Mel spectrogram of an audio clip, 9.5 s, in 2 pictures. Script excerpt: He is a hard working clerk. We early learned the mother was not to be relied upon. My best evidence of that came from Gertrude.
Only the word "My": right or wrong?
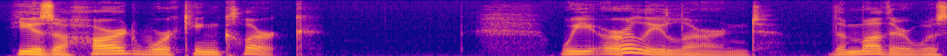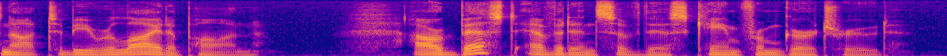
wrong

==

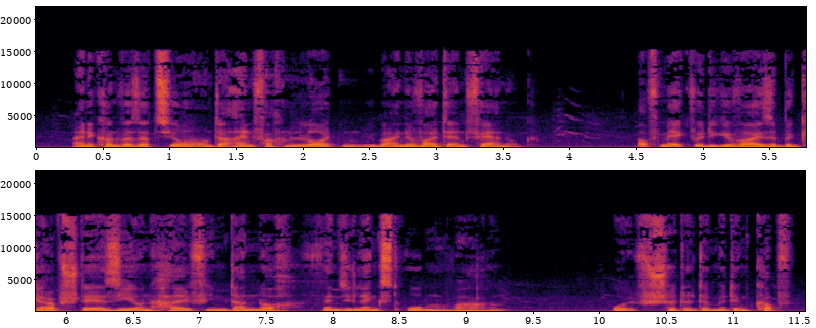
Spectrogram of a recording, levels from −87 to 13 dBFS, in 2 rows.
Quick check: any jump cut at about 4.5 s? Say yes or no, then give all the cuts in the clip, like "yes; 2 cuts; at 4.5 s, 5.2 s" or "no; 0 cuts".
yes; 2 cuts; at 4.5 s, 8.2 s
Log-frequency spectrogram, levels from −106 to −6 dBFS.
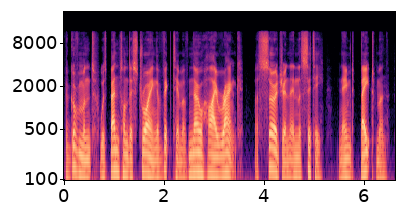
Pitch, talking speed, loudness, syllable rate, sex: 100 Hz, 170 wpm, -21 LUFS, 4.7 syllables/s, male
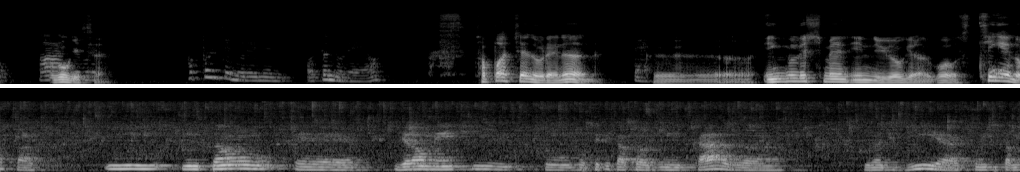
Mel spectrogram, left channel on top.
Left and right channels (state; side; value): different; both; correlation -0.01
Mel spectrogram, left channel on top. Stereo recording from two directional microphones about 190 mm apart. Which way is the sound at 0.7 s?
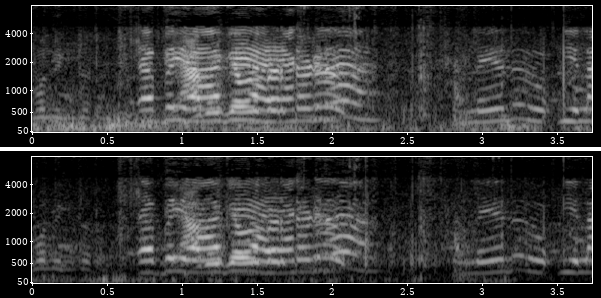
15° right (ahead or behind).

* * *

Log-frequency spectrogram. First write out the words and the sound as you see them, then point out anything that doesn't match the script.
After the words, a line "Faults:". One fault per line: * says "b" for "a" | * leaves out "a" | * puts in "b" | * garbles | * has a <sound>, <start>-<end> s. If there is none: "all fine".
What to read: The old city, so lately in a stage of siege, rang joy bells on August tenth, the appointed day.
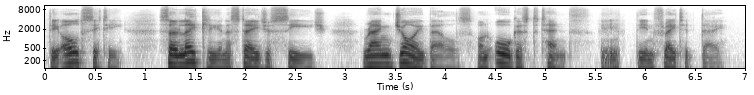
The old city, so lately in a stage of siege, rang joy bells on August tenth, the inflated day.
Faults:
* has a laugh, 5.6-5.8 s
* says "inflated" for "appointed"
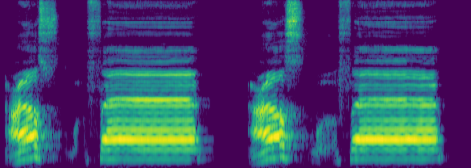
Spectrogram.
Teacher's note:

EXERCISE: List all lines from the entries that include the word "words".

SOLUTION TO THIS EXERCISE:
Log-frequency spectrogram. First write out the words and the sound as you see them, then point out anything that doesn't match the script.
After the words, a line "Faults:". One fault per line: * says "b" for "a" | * leaves out "a" | * puts in "b" | * garbles | * has a <sound>, <start>-<end> s. If there is none: "all fine".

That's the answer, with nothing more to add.